[Dataset excerpts]
^^^^^^^^^^^^^^^^
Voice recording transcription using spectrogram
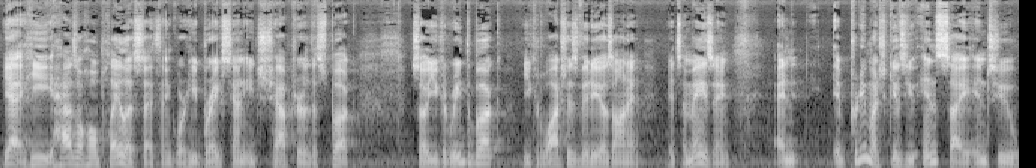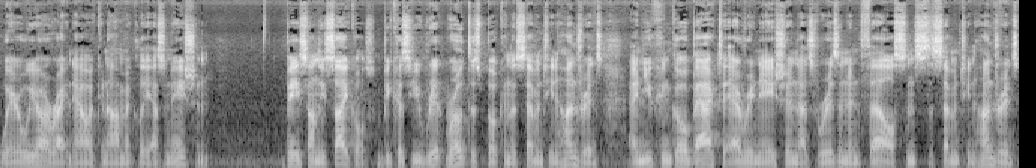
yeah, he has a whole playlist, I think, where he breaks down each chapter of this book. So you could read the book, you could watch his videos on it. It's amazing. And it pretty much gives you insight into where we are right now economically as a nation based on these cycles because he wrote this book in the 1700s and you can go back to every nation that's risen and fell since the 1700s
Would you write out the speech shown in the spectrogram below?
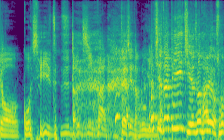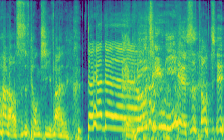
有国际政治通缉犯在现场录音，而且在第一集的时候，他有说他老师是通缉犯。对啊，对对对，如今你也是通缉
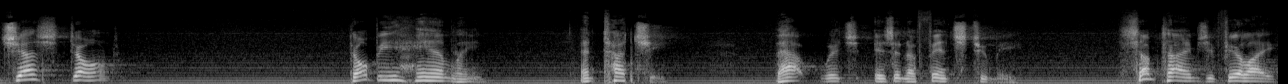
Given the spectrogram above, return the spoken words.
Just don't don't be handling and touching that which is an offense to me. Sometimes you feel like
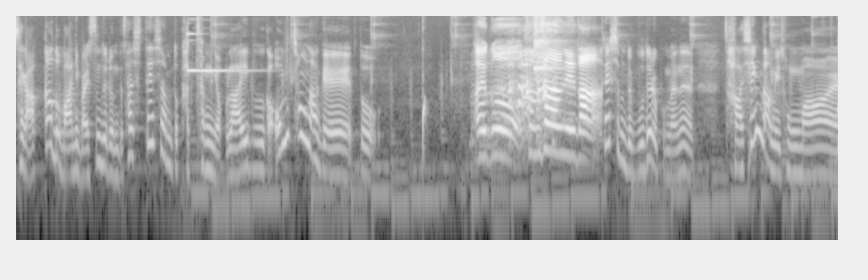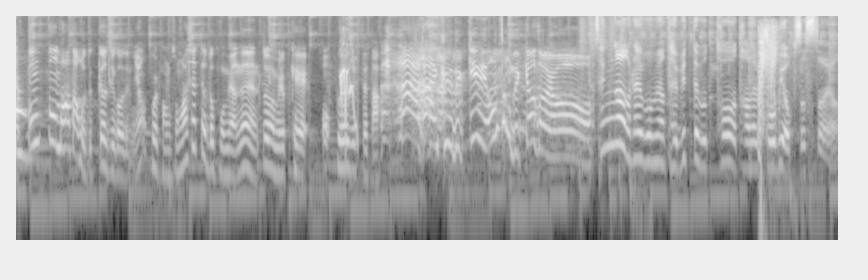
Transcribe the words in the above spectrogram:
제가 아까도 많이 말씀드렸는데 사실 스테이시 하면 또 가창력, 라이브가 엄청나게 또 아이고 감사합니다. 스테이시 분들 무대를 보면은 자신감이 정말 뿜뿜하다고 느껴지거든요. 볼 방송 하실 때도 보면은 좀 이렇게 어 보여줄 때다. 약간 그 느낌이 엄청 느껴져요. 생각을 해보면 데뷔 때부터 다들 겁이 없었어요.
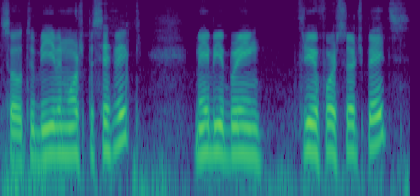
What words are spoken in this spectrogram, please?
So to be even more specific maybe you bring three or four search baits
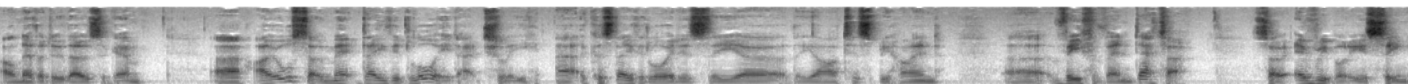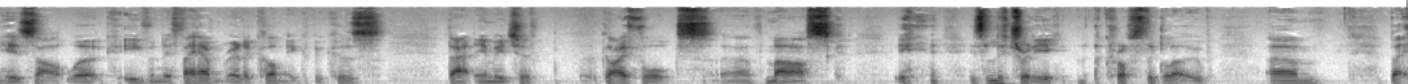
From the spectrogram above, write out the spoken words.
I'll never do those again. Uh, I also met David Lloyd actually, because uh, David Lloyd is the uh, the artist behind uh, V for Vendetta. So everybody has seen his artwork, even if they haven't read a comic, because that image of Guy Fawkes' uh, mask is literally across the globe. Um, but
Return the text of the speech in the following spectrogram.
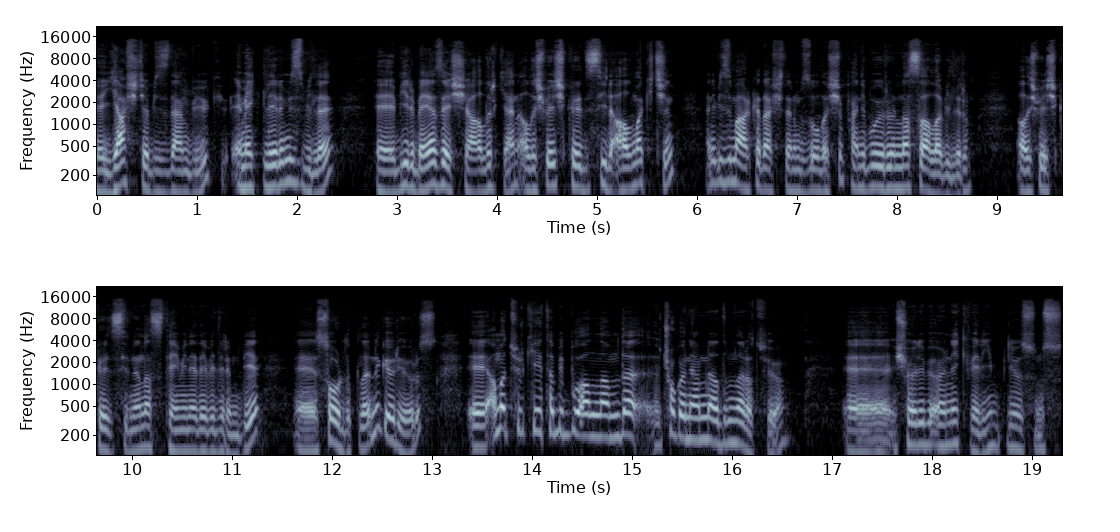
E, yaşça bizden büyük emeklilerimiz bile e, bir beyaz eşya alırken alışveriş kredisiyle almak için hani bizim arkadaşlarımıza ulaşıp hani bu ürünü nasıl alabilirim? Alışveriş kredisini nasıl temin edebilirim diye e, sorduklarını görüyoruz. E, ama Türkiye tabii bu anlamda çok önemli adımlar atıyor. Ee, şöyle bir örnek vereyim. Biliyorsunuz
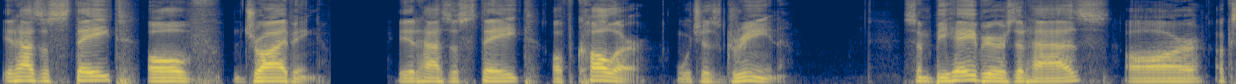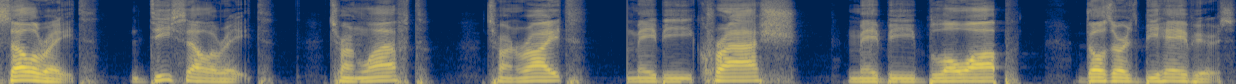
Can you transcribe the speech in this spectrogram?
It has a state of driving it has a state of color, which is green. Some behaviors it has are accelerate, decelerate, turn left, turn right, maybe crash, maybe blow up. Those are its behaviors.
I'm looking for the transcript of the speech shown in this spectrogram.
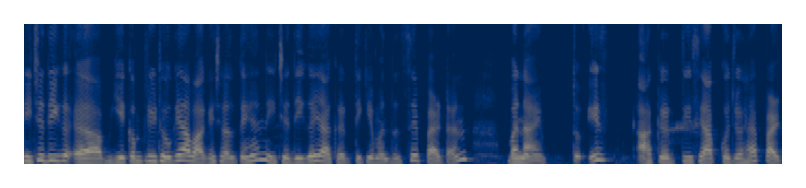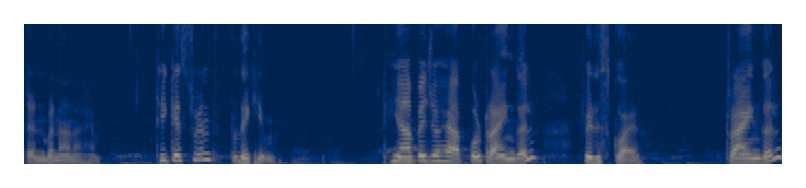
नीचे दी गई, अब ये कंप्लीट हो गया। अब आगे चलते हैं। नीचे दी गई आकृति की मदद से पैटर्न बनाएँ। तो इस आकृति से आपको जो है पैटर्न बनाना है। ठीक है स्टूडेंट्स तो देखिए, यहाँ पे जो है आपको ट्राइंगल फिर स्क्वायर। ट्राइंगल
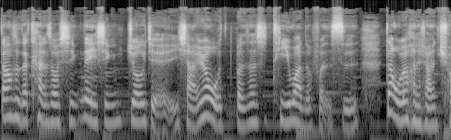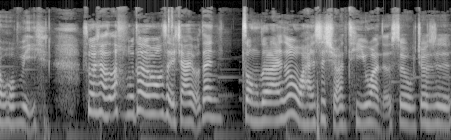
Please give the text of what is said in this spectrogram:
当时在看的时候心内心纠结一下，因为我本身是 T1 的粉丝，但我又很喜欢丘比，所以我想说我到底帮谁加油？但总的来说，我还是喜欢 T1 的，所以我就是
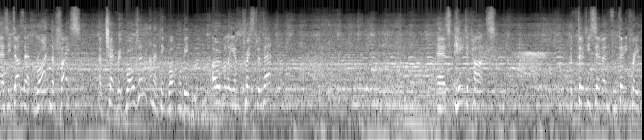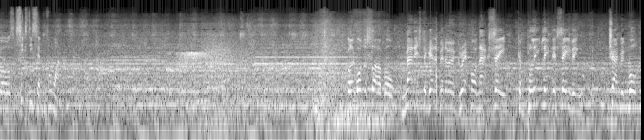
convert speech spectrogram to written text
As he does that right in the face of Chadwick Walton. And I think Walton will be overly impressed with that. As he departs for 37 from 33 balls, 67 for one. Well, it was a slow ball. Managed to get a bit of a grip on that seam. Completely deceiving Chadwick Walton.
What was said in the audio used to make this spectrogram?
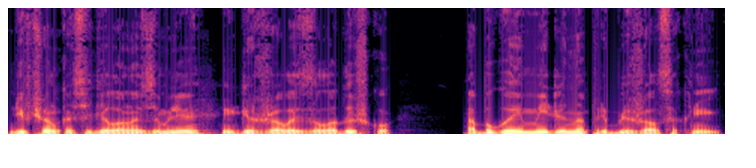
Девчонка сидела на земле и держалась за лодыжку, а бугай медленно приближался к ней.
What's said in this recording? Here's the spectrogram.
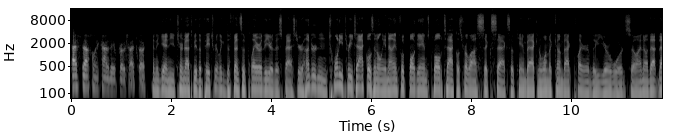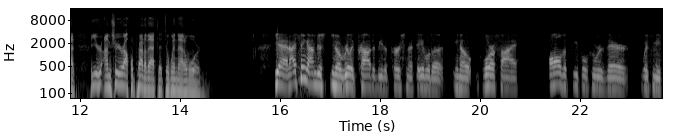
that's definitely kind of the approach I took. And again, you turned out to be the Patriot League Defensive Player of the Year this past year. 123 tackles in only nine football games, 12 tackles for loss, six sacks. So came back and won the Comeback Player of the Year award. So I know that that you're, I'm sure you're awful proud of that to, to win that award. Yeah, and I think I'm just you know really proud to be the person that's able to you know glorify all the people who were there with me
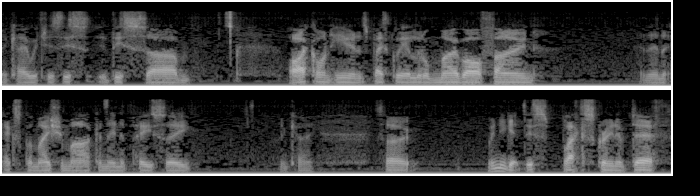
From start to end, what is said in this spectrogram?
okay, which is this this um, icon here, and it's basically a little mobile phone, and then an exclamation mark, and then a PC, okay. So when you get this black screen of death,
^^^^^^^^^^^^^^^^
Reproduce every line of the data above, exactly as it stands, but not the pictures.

SOLUTION TO THE PROBLEM:
Voice recording transcription using spectrogram
yeah, he has a whole playlist, I think, where he breaks down each chapter of this book. So you could read the book, you could watch his videos on it. It's amazing. And it pretty much gives you insight into where we are right now economically as a nation based on these cycles because he wrote this book in the 1700s and you can go back to every nation that's risen and fell since the 1700s
Would you write out the speech shown in the spectrogram below?
有国际政治通缉犯在现场录音，而且在第一集的时候，他有说他老师是通缉犯。对啊，对对对，如今你也是通缉
Given the spectrogram above, return the spoken words.
Just don't don't be handling and touching that which is an offense to me. Sometimes you feel like
Transcribe the words in the above spectrogram:
제가 아까도 많이 말씀드렸는데 사실 스테이시 하면 또 가창력, 라이브가 엄청나게 또 아이고 감사합니다. 스테이시 분들 무대를 보면은 자신감이 정말 뿜뿜하다고 느껴지거든요. 볼 방송 하실 때도 보면은 좀 이렇게 어 보여줄 때다. 약간 그 느낌이 엄청 느껴져요. 생각을 해보면 데뷔 때부터 다들 겁이 없었어요.
What words are spoken in this spectrogram, please?
So to be even more specific maybe you bring three or four search baits
From the spectrogram above, write out the spoken words.
I'll never do those again. Uh, I also met David Lloyd actually, because uh, David Lloyd is the uh, the artist behind uh, V for Vendetta. So everybody has seen his artwork, even if they haven't read a comic, because that image of Guy Fawkes' uh, mask is literally across the globe. Um, but
Return the text of the speech in the following spectrogram.
E, yaşça bizden büyük emeklilerimiz bile e, bir beyaz eşya alırken alışveriş kredisiyle almak için hani bizim arkadaşlarımıza ulaşıp hani bu ürünü nasıl alabilirim? Alışveriş kredisini nasıl temin edebilirim diye e, sorduklarını görüyoruz. E, ama Türkiye tabii bu anlamda çok önemli adımlar atıyor. Ee, şöyle bir örnek vereyim. Biliyorsunuz
Can you transcribe the speech in this spectrogram?
It has a state of driving it has a state of color, which is green. Some behaviors it has are accelerate, decelerate, turn left, turn right, maybe crash, maybe blow up. Those are its behaviors.
I'm looking for the transcript of the speech shown in this spectrogram.
नीचे दी गई, अब ये कंप्लीट हो गया। अब आगे चलते हैं। नीचे दी गई आकृति की मदद से पैटर्न बनाएँ। तो इस आकृति से आपको जो है पैटर्न बनाना है। ठीक है स्टूडेंट्स तो देखिए, यहाँ पे जो है आपको ट्राइंगल फिर स्क्वायर। ट्राइंगल
Please give the text of what is said in this spectrogram:
当时在看的时候心内心纠结一下，因为我本身是 T1 的粉丝，但我又很喜欢丘比，所以我想说我到底帮谁加油？但总的来说，我还是喜欢 T1 的，所以我就是
convert speech spectrogram to written text
As he does that right in the face of Chadwick Walton. And I think Walton will be overly impressed with that. As he departs for 37 from 33 balls, 67 for one. Well, it was a slow ball. Managed to get a bit of a grip on that seam. Completely deceiving Chadwick Walton.
What was said in the audio used to make this spectrogram?
Девчонка сидела на земле и держалась за лодыжку, а бугай медленно приближался к ней.
What's said in this recording? Here's the spectrogram.
that's definitely kind of the approach I took. And again, you turned out to be the Patriot League Defensive Player of the Year this past year. 123 tackles in only nine football games, 12 tackles for loss, six sacks. So came back and won the Comeback Player of the Year award. So I know that that you're, I'm sure you're awful proud of that to, to win that award. Yeah, and I think I'm just you know really proud to be the person that's able to you know glorify all the people who were there with me
From start to end, what is said in this spectrogram?
okay, which is this this um, icon here, and it's basically a little mobile phone, and then an exclamation mark, and then a PC, okay. So when you get this black screen of death,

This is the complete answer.